|writer||Robert Shaw and Joauin Perea|
|starring||Danny Trejo, B-Real, Sara Downing, Joey Medina, Elika Crespo, Carla Sanchez|
Bland, but not awful.
That’s really the best way to explain almost everything about William Bell’s The Devil Inside, an exorcism film that’s a little too safe and way too familiar. At no point does Matthew Peterman and Bell’s script break the mold and do anything fresh, new or outside of the box; that is, until the very last second, when they decide to do absolutely nothing at all and abruptly end the movie, leaving everyone with blue balls and making it one of the worst studio horror films ever in one fell swoop!
The third act, or lack thereof, is really the only mildly fascinating thing about the faux doc, which speaks volumes about how boring and unfrightening the rest of Isabella Rossi’s (Fernanda Andrade) trip to Rome is. Grown up and looking for a better explanation of what happened with her mother before she was carted off to a mental institution near the Vatican, Isabella teams up with a cameraman and heads overseas for answers. After meeting Ben (Simon Quarterman) and David (Evan Helmuth), Catholic seminary students who act as rogue exorcists in their spare time, the group investigates some unaddressed cases and Isabella’s mom, Maria. They eventually come under attack from a dark presence, which makes way for a soul transference subplot, a la Jason Goes To Hell and The Hidden, that never goes anywhere since the film just… ends.
The absence of a proper finale takes The Devil Inside from being snooze-worthy to anger inducing. It’s hard not to imagine some marketing “genius” cutting out the end – when doing press, Peterman commented that his was different from the theatrical cut – with the logic that people love social media and being connected 24/7 with their phones, so they’ll LOVE going online to read about the ending THEY PAID TO SEE, and then discuss it. Online. The worst part is that it made over $100 million worldwide on a $1 million budget, so no one is being scolded for this abomination of a climax; in fact, a bunch of people probably got a raise, bonus and/or pat on the back.
Now THAT’S horrifying.
The Devil Inside is lazy and plays up every exorcism cliché imaginable while managing to not add anything new. There’s a movie hiding in there about renegade exorcists, which could be a blast if the characters were fleshed out more and exciting things actually happened. In other words, if it was in the hands of someone who could produce more than one good scene (and an ending!) in an eighty-two minute film.
The Devil Inside is not a pretty film to begin with, so Paramount’s 1080p transfer isn’t anything to write home about. Shot with what appears to be low-end HD equipment, the picture is surprisingly half and half. During interviews and scenes that take place in well lit areas, detail and color is stronger than expected – though, it should be mentioned again that the movie is not exactly pretty and colorful – but everything else, especially the basement exorcism scene, looks as mediocre as expected, with very little picture clarity. There are also some scenes which are supposed to be news broadcasts from the 80’s and, to their credit, they are appropriately washed out and soft looking. The DTS-HD MA 5.1 lossless track trumps its video counterpart, with clear, crisp dialogue and good control over soft, subtle noises. There’s no discernible hissing or distortions, even when things get kind of crazy – in the context of the film, not that things actually get crazy in an enjoyable way at any time. Even if the jump scares are lame, the track takes full advantage of them.
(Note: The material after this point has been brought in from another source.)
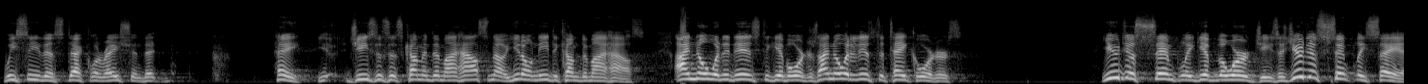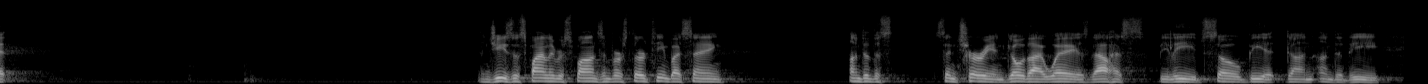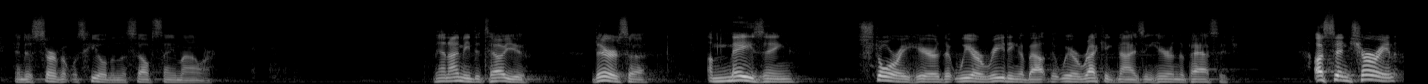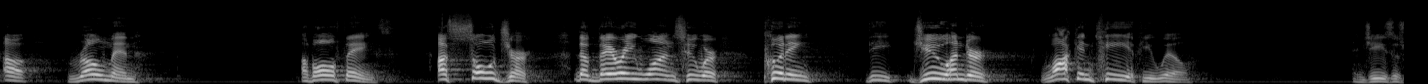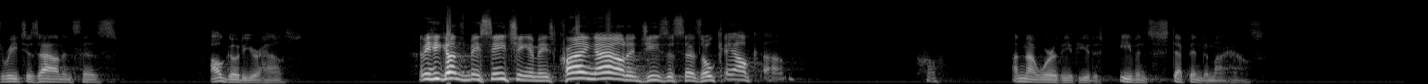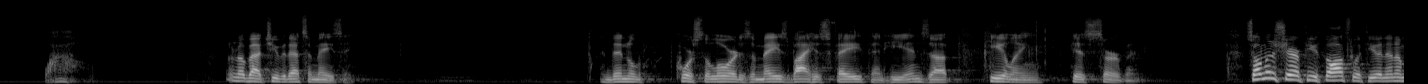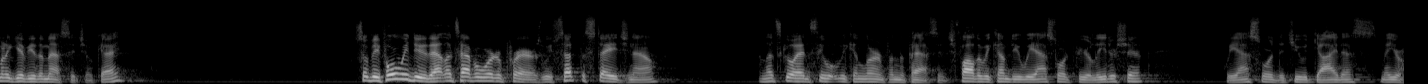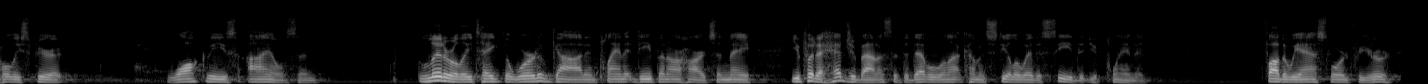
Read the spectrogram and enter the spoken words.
we see this declaration that, hey, Jesus is coming to my house. No, you don't need to come to my house. I know what it is to give orders, I know what it is to take orders. You just simply give the word, Jesus. You just simply say it. And Jesus finally responds in verse 13 by saying, Unto the centurion, Go thy way as thou hast believed, so be it done unto thee and his servant was healed in the self same hour. Man, I mean to tell you, there's an amazing story here that we are reading about, that we are recognizing here in the passage. A centurion, a Roman of all things, a soldier, the very ones who were putting the Jew under lock and key, if you will. And Jesus reaches out and says, I'll go to your house. I mean, he comes beseeching him, he's crying out, and Jesus says, Okay, I'll come. Oh, I'm not worthy of you to even step into my house. Wow. I don't know about you, but that's amazing. And then, of course, the Lord is amazed by his faith, and he ends up healing his servant. So I'm going to share a few thoughts with you, and then I'm going to give you the message, okay? So before we do that, let's have a word of prayer. As we've set the stage now, and let's go ahead and see what we can learn from the passage. Father, we come to you. We ask, Lord, for your leadership. We ask, Lord, that you would guide us. May your Holy Spirit walk these aisles and literally take the Word of God and plant it deep in our hearts. And may you put a hedge about us that the devil will not come and steal away the seed that you've planted. Father, we ask, Lord, for your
If you hate yourself, you can watch The Devil Inside on the go via UltraViolet. Other than that, the Blu-ray is devoid of any supplemental material. There’s not even a trailer.